What to produce: Pictures in the material below are to be left out, and only the lines from the line with "- Transcribers' marks, in" up to and including the line with "Spectrogram of a recording, 3.3" are to be written out exactly.

Available records:
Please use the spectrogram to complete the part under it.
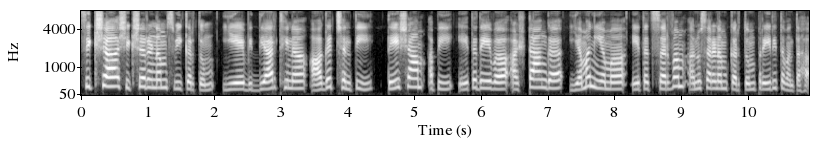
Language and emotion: Sanskrit, neutral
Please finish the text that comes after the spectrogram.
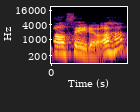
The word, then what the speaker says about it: Salcedo: It's Salcedo, is that right? Or is that, am I saying it correctly? Salcedo, Salcedo, okay.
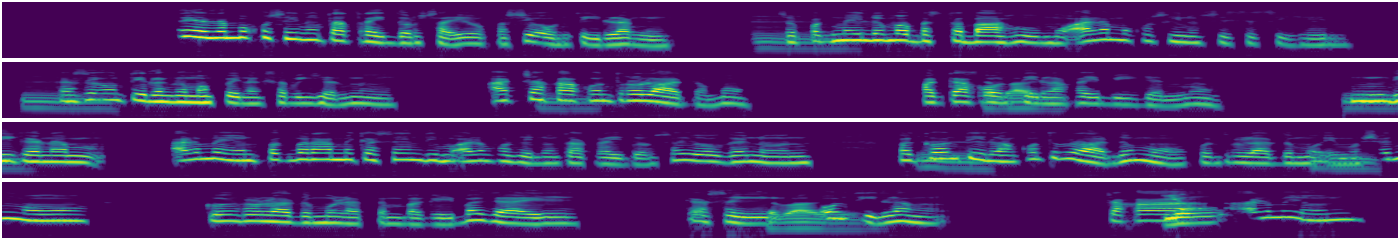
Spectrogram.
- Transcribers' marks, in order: other background noise
- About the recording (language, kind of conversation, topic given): Filipino, unstructured, Alin ang mas gusto mo: magkaroon ng maraming kaibigan o magkaroon ng iilan lamang na malalapit na kaibigan?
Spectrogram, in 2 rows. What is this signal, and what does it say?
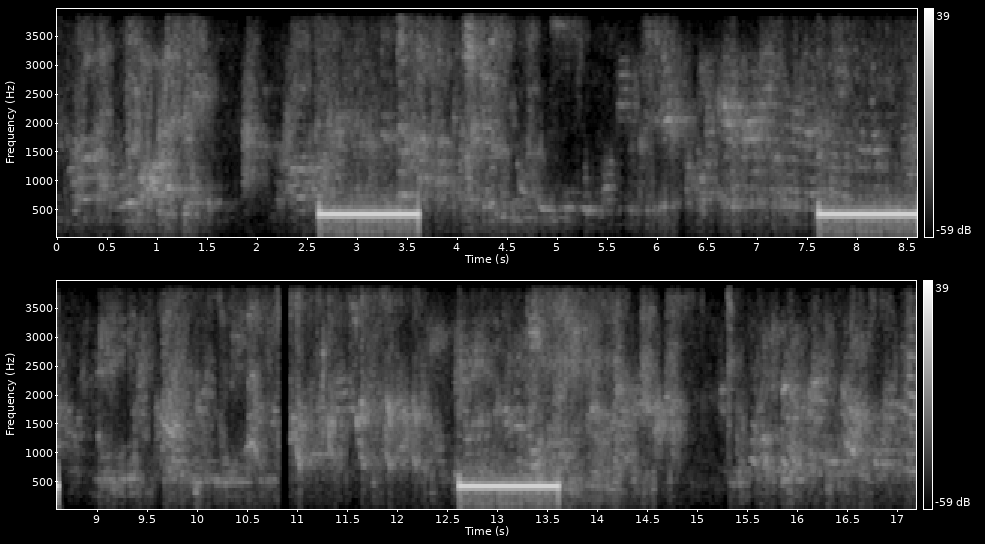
Ringback tone (Europe, 425 Hz), with speech.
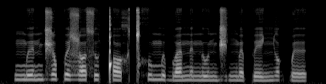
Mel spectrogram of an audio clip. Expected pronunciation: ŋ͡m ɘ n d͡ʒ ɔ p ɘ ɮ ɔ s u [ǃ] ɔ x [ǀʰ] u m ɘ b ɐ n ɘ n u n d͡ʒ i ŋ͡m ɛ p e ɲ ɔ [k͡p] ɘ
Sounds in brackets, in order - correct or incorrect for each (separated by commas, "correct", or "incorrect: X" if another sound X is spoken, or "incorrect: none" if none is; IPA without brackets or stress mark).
correct, correct, correct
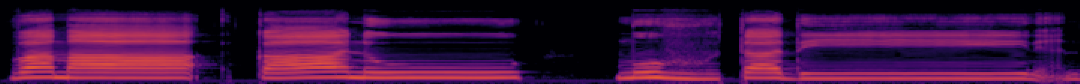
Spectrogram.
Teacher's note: یہ موٹا والا ہا ہے، سینے سے خارج ہوتا ہے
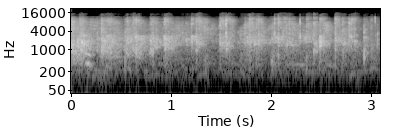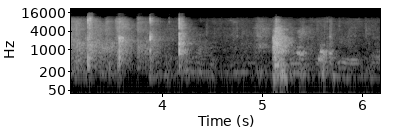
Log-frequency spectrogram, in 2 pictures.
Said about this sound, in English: let's give our timekeeper, Tim Torelli, a round of applause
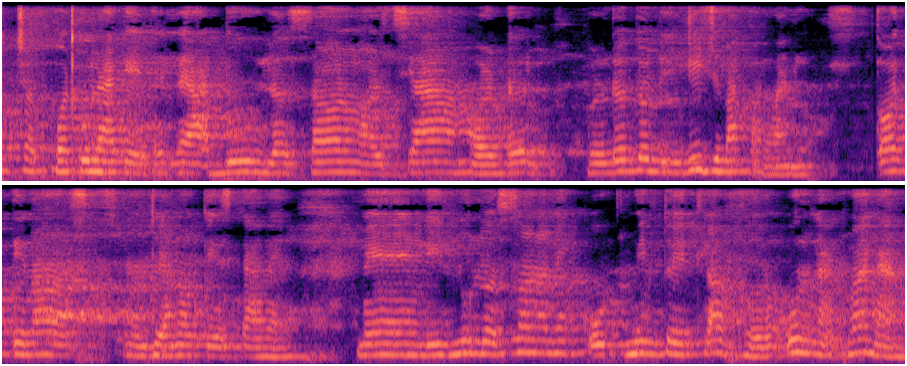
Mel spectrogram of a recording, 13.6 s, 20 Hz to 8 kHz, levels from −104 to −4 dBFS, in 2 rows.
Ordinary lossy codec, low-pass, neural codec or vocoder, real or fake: none; 7.2 kHz; codec, 16 kHz in and 24 kHz out, 2.2 kbps, FireRedTTS-2 codec; fake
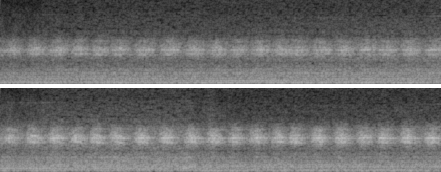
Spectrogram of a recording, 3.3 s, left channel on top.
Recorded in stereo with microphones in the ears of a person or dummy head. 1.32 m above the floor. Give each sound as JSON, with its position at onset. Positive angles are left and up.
{"t": 0.0, "sound": "an insect", "side_deg": -65, "distance_m": 9.5}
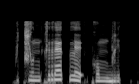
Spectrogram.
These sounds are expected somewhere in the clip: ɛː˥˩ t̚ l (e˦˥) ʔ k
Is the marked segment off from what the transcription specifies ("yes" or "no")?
yes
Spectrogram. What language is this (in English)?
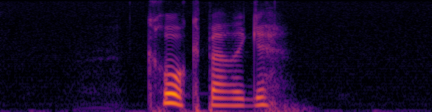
Norwegian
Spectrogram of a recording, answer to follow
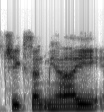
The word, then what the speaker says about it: Csikszentmihalyi: Yes, so if I can claim any fame, I can pronounce Csikszentmihalyi and spell it.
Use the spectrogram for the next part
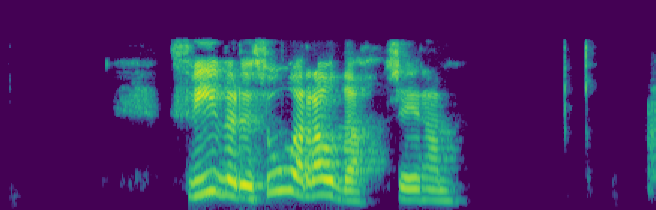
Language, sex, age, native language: Icelandic, female, 30-39, Icelandic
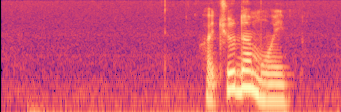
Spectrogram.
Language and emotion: Russian, neutral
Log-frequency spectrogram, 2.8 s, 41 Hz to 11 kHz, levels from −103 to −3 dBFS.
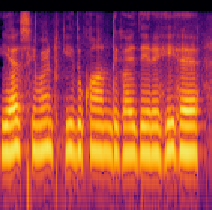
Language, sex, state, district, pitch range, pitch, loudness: Hindi, female, Uttar Pradesh, Shamli, 190-205 Hz, 195 Hz, -16 LUFS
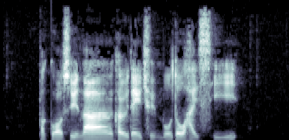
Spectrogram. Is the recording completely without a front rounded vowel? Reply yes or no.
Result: no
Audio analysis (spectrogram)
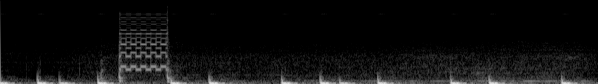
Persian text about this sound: زنگ خونشون رو زدم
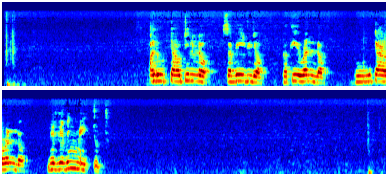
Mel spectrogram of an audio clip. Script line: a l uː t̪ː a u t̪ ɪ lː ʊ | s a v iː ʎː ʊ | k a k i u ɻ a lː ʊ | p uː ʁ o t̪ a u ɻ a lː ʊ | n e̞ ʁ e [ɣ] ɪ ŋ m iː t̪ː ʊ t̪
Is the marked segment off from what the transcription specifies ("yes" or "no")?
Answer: yes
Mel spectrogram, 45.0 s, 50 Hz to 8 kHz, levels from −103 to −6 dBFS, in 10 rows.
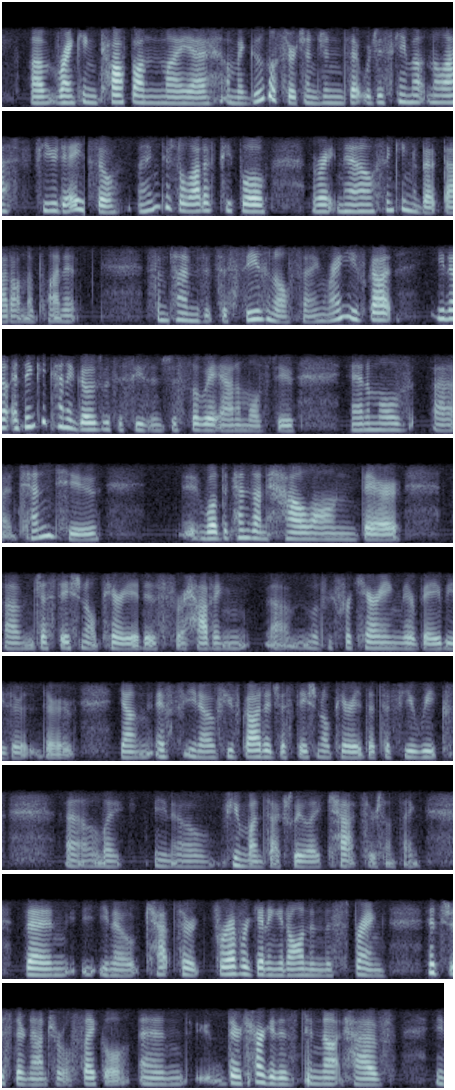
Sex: female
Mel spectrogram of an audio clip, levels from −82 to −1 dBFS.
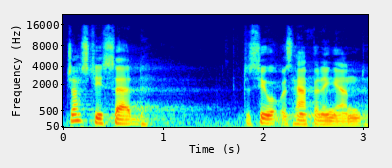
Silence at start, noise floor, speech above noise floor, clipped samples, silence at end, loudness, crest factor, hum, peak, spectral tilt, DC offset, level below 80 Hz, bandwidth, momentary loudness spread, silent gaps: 0.05 s; -45 dBFS; 24 dB; under 0.1%; 0 s; -20 LUFS; 20 dB; none; -2 dBFS; -5 dB/octave; under 0.1%; -46 dBFS; 16 kHz; 14 LU; none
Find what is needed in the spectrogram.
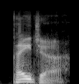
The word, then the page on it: pager: British English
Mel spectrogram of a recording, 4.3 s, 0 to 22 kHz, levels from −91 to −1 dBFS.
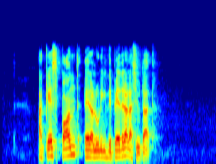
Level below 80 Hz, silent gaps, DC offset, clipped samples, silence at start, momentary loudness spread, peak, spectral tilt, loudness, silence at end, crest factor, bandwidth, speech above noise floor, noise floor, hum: -64 dBFS; none; under 0.1%; under 0.1%; 0.75 s; 10 LU; -4 dBFS; -5 dB/octave; -20 LUFS; 1.35 s; 18 dB; 8.2 kHz; 55 dB; -74 dBFS; none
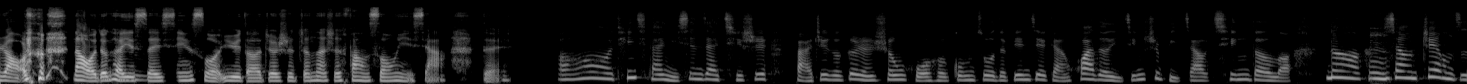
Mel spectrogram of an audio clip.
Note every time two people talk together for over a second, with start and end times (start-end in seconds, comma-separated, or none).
none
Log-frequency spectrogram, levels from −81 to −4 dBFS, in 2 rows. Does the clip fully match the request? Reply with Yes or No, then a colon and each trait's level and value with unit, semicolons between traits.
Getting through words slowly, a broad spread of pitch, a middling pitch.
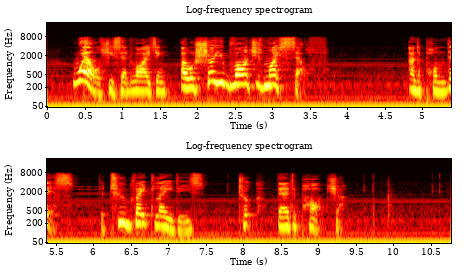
Yes: slow, 110 wpm; wide, 7.0 semitones; medium, 175 Hz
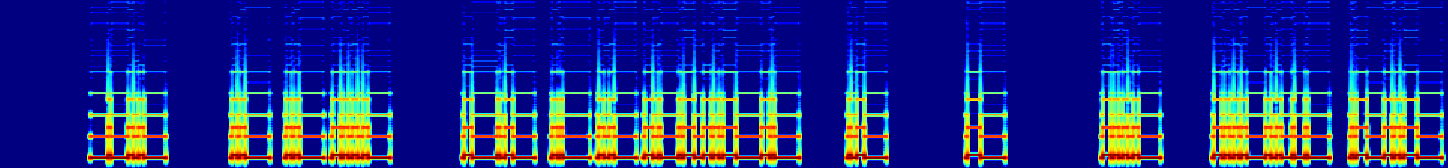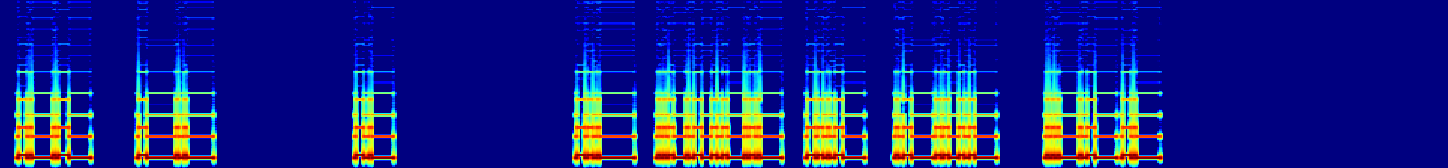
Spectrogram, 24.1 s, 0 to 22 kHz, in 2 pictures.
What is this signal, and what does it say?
TTY/TDD text telephone tones (45.45 baud Baudot), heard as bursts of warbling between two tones, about 400 Hz shift, 1600 Hz centre. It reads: ILL IMAGINE THAT I LIKE THEM, SAID AALIYAH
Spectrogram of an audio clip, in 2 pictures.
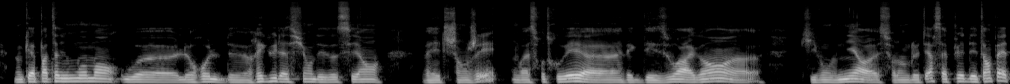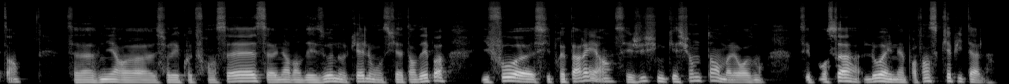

Response:
- Transcribers' marks, in order: other background noise
- About the recording (language, kind of conversation, topic given): Filipino, unstructured, Alin ang mas gusto mo: magkaroon ng maraming kaibigan o magkaroon ng iilan lamang na malalapit na kaibigan?
Spectrogram, in 2 rows. What is this signal, and what does it say?
Ringback tone (Europe, 425 Hz), with speech.
Mel spectrogram of an audio clip. Expected pronunciation: ŋ͡m ɘ n d͡ʒ ɔ p ɘ ɮ ɔ s u [ǃ] ɔ x [ǀʰ] u m ɘ b ɐ n ɘ n u n d͡ʒ i ŋ͡m ɛ p e ɲ ɔ [k͡p] ɘ
Sounds in brackets, in order - correct or incorrect for each (separated by commas, "correct", or "incorrect: X" if another sound X is spoken, or "incorrect: none" if none is; IPA without brackets or stress mark).
correct, correct, correct
Spectrogram.
Teacher's note: یہ موٹا والا ہا ہے، سینے سے خارج ہوتا ہے
Log-frequency spectrogram, in 2 pictures.
Said about this sound, in English: let's give our timekeeper, Tim Torelli, a round of applause
Mel spectrogram of a recording, 13.6 s, 20 Hz to 8 kHz, levels from −104 to −4 dBFS, in 2 rows.
Ordinary lossy codec, low-pass, neural codec or vocoder, real or fake: none; 7.2 kHz; codec, 16 kHz in and 24 kHz out, 2.2 kbps, FireRedTTS-2 codec; fake
Spectrogram of a recording, 3.3 s, left channel on top.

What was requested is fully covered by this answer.